• **About this task**
Print only the lines that begin at the line containing "Extract the speech" and end at the last line of the material, both included, without any change.

──────── Data supplied ────────

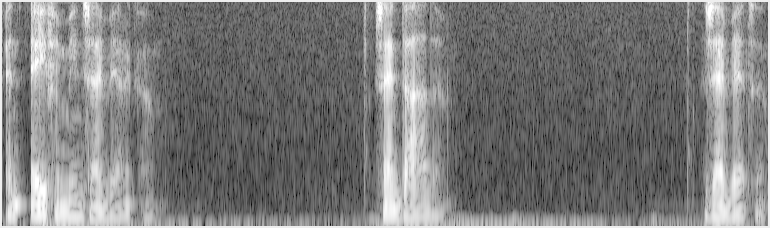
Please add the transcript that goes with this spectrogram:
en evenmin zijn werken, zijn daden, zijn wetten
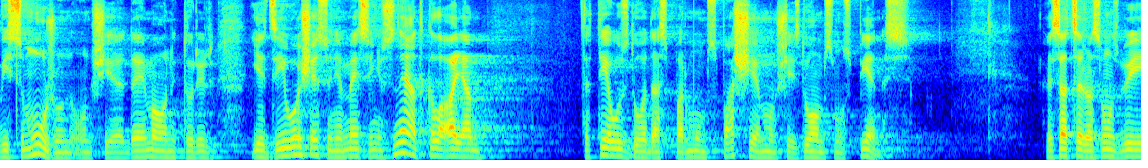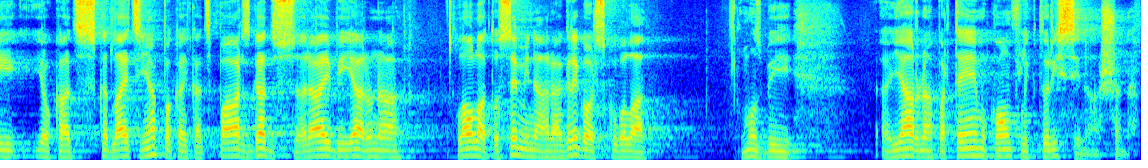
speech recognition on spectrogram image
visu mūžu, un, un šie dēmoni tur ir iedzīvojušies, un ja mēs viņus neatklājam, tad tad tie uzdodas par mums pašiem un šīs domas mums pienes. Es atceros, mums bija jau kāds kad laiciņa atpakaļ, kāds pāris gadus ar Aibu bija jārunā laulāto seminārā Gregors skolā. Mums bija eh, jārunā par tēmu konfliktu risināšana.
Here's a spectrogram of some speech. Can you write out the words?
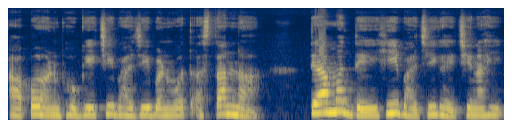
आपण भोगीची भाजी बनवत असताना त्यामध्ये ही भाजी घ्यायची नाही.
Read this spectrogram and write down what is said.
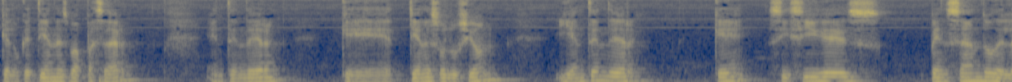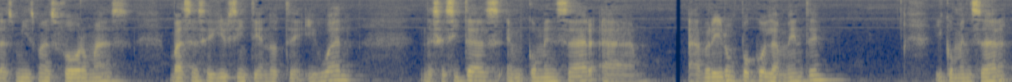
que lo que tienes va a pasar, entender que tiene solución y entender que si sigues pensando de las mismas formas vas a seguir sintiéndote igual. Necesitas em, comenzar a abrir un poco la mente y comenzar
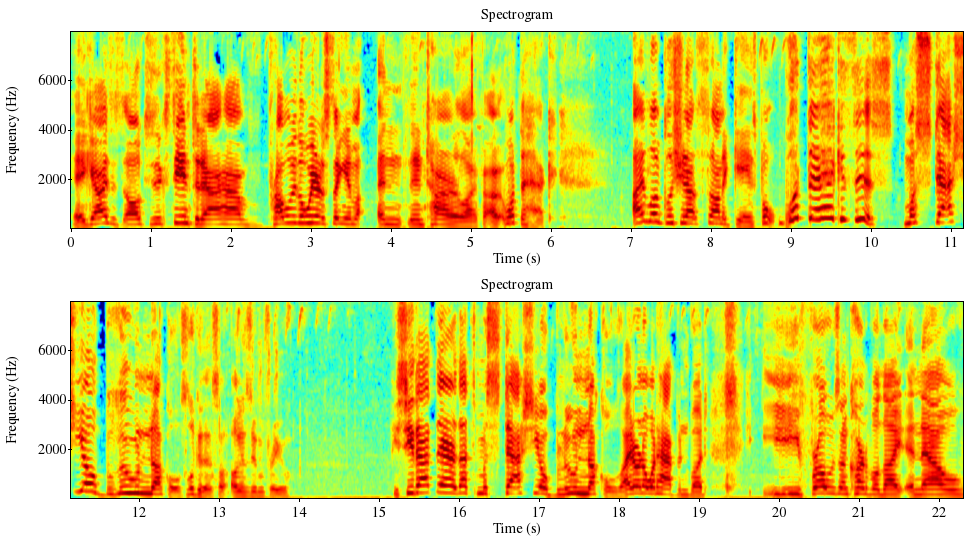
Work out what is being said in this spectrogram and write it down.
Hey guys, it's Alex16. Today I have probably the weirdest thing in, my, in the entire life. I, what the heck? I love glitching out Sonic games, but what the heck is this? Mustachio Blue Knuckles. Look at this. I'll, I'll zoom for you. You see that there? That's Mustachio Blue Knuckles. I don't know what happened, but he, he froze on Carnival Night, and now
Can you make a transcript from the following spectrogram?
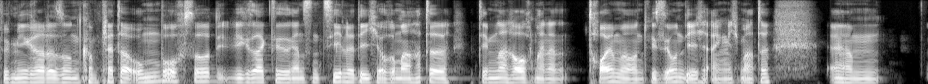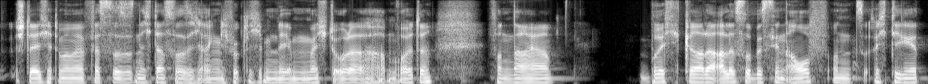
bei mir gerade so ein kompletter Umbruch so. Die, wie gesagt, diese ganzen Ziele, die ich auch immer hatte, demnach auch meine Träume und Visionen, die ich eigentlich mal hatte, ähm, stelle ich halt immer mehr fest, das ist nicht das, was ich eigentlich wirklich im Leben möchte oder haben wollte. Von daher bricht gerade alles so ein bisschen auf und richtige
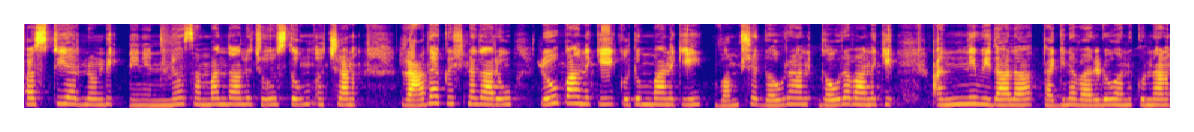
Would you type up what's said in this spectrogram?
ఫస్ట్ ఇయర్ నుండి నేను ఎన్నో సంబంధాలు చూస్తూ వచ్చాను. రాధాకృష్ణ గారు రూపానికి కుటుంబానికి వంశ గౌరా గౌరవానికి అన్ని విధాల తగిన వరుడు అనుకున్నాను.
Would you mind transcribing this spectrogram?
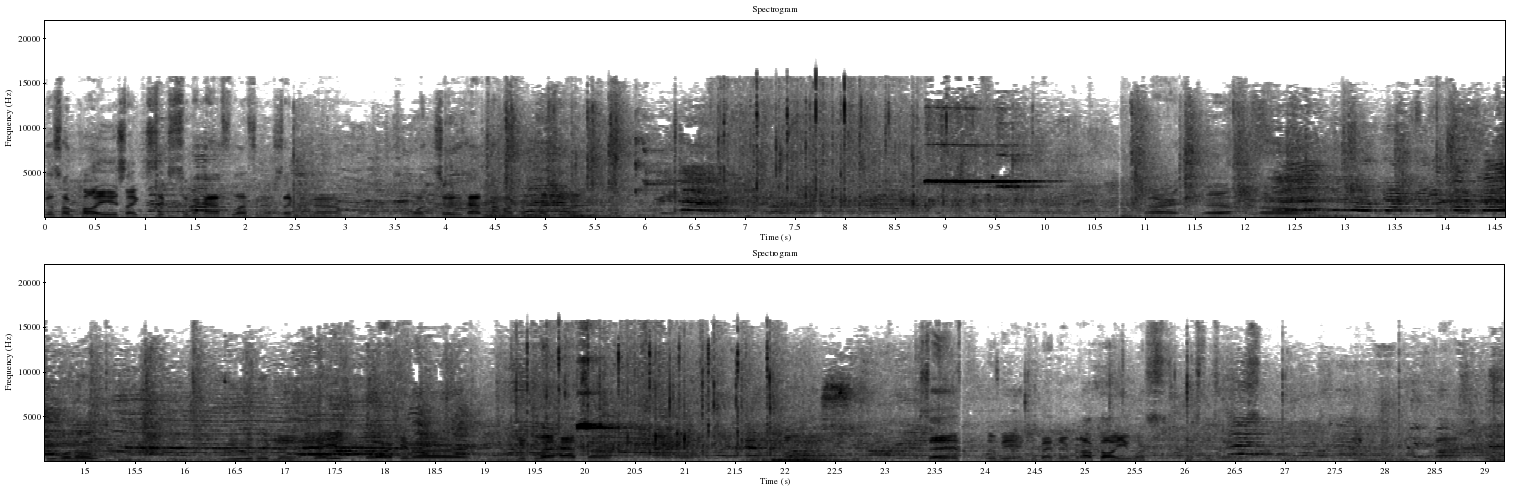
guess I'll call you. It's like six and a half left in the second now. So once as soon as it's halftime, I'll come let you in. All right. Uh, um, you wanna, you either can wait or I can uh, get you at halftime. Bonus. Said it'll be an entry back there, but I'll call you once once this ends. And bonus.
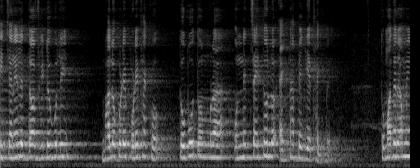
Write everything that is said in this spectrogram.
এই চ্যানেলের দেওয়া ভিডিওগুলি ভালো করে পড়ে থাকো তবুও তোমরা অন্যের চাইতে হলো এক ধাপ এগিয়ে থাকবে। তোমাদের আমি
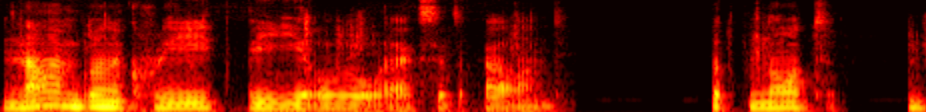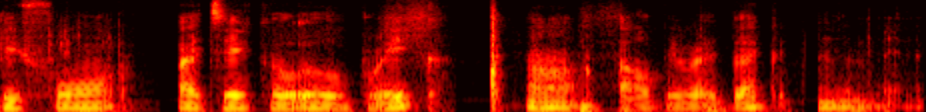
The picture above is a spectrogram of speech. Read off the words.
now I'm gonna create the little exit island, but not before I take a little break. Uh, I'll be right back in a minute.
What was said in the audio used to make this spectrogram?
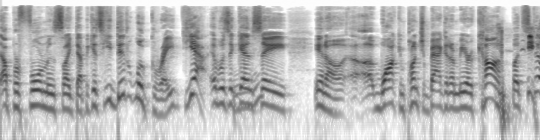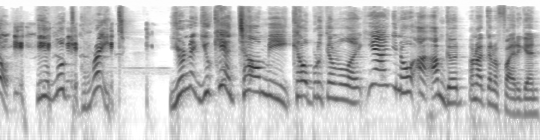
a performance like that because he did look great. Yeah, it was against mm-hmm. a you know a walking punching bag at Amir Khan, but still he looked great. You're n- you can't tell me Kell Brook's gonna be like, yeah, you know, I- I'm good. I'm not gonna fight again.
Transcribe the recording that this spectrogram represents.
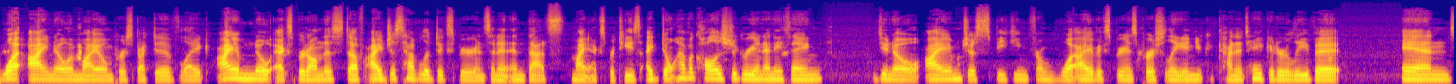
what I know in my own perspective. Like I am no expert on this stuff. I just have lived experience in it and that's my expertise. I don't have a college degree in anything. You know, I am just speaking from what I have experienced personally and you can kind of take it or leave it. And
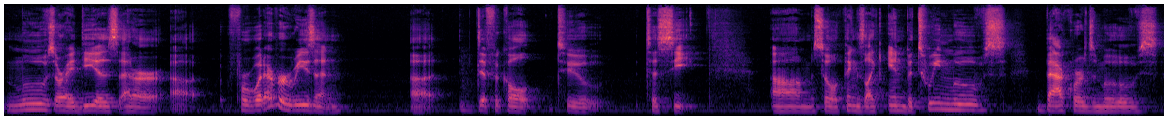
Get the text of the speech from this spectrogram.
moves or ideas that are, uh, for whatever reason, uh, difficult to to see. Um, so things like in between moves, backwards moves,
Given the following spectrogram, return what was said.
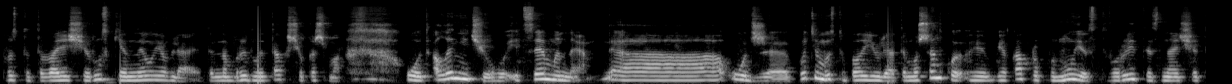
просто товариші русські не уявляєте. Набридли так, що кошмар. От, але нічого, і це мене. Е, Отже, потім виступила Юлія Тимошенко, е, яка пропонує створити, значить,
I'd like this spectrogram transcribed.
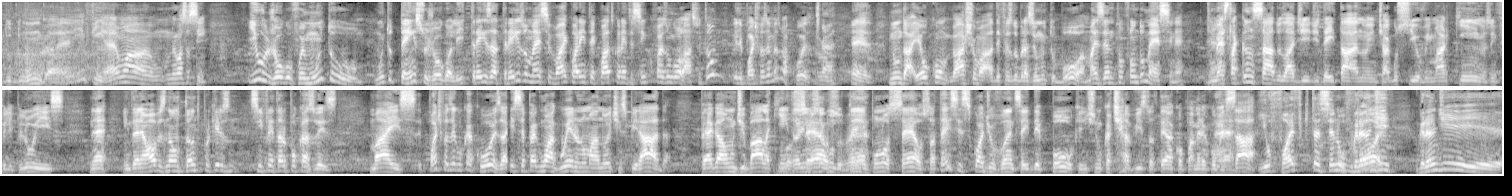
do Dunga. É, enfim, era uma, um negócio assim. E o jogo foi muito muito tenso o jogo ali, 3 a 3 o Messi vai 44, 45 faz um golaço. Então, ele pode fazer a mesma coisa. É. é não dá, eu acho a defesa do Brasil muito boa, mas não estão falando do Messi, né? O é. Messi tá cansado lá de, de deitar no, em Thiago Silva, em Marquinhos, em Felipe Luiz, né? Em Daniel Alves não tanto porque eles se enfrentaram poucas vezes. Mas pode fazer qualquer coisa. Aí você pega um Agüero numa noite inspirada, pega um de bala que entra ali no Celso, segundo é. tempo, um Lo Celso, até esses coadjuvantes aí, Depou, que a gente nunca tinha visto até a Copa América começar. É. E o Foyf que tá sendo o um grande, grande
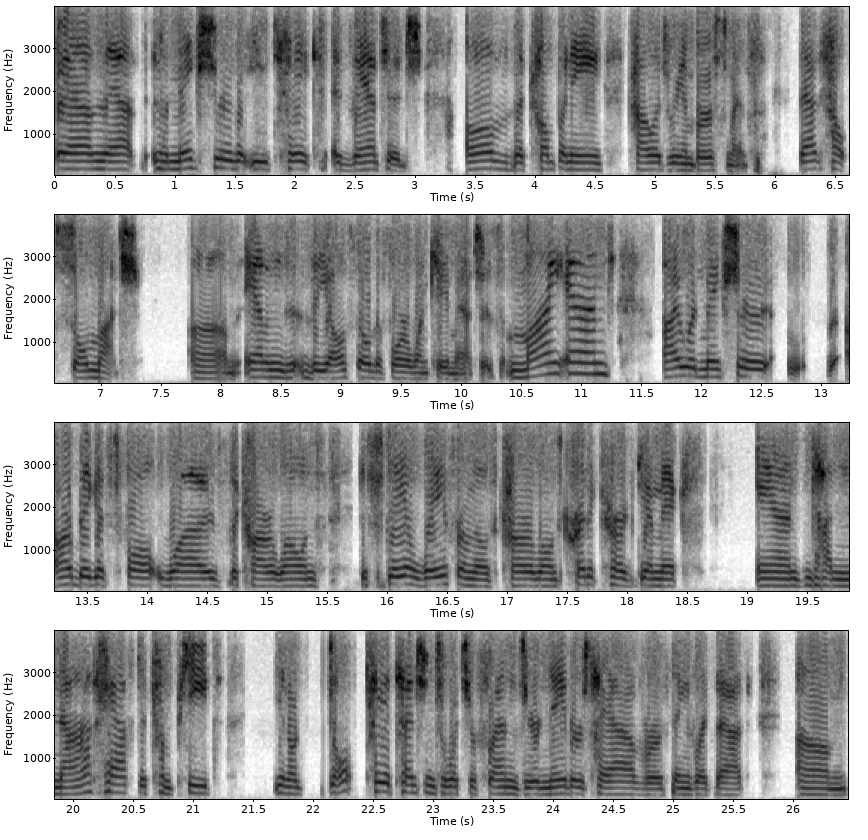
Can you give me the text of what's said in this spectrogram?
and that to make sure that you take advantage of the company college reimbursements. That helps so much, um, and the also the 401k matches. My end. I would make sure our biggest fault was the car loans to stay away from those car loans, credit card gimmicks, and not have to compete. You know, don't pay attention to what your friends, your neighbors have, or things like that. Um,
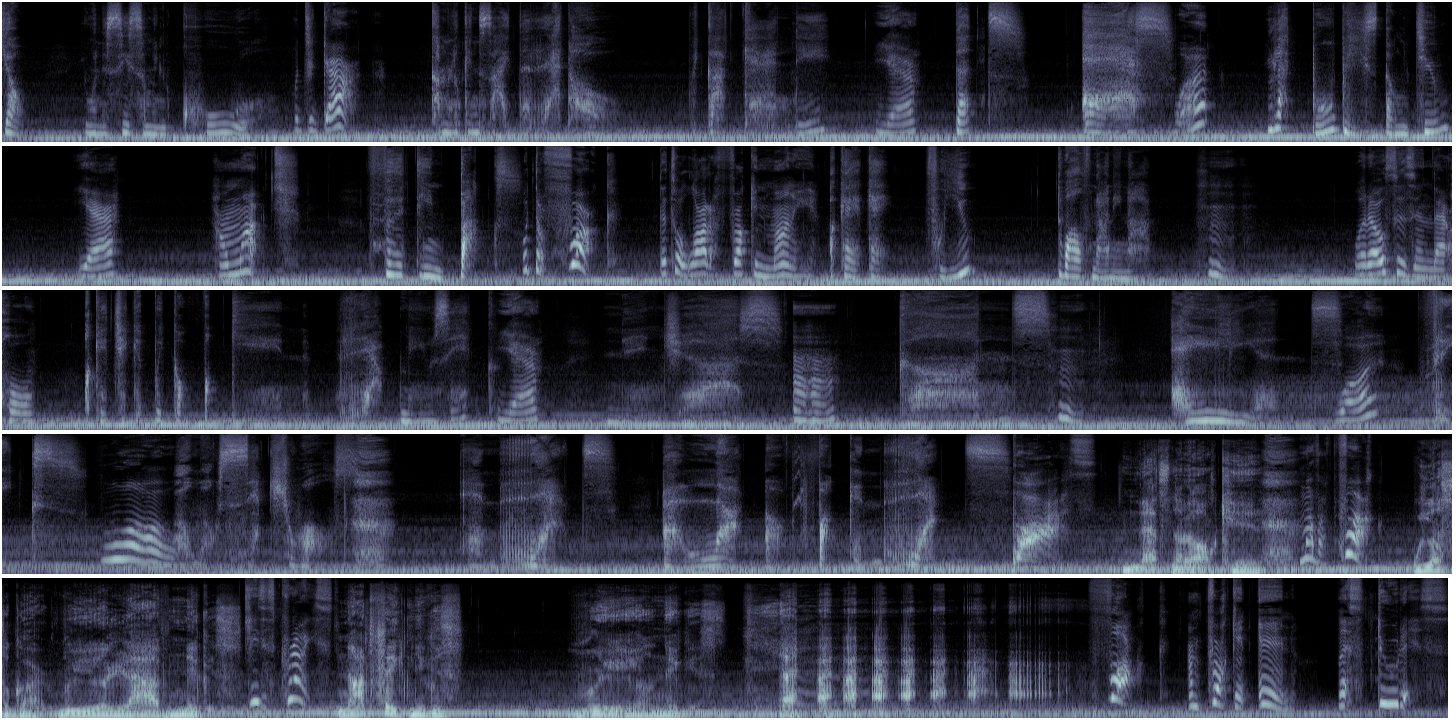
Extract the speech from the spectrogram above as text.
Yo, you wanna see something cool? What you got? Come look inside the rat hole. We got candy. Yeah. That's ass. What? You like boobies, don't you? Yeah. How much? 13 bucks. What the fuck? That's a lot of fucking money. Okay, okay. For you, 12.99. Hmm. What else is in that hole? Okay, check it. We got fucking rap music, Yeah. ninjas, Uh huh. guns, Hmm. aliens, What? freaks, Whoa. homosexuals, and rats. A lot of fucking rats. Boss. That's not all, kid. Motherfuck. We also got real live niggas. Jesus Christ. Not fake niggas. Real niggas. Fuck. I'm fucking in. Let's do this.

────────

• **Answer space**
Extract the speech from the spectrogram above as text.
Yo, you wanna see something cool? What you got? Come look inside the rat hole. We got candy. Yeah. That's ass. What? You like boobies, don't you? Yeah. How much? 13 bucks. What the fuck? That's a lot of fucking money. Okay, okay. For you, 12.99. Hmm. What else is in that hole? Okay, check it. We got fucking rap music, Yeah. ninjas, Uh huh. guns, Hmm. aliens, What? freaks, Whoa. homosexuals, and rats. A lot of fucking rats. Boss. That's not all, kid. Motherfuck. We also got real live niggas. Jesus Christ. Not fake niggas. Real niggas. Fuck. I'm fucking in. Let's do this.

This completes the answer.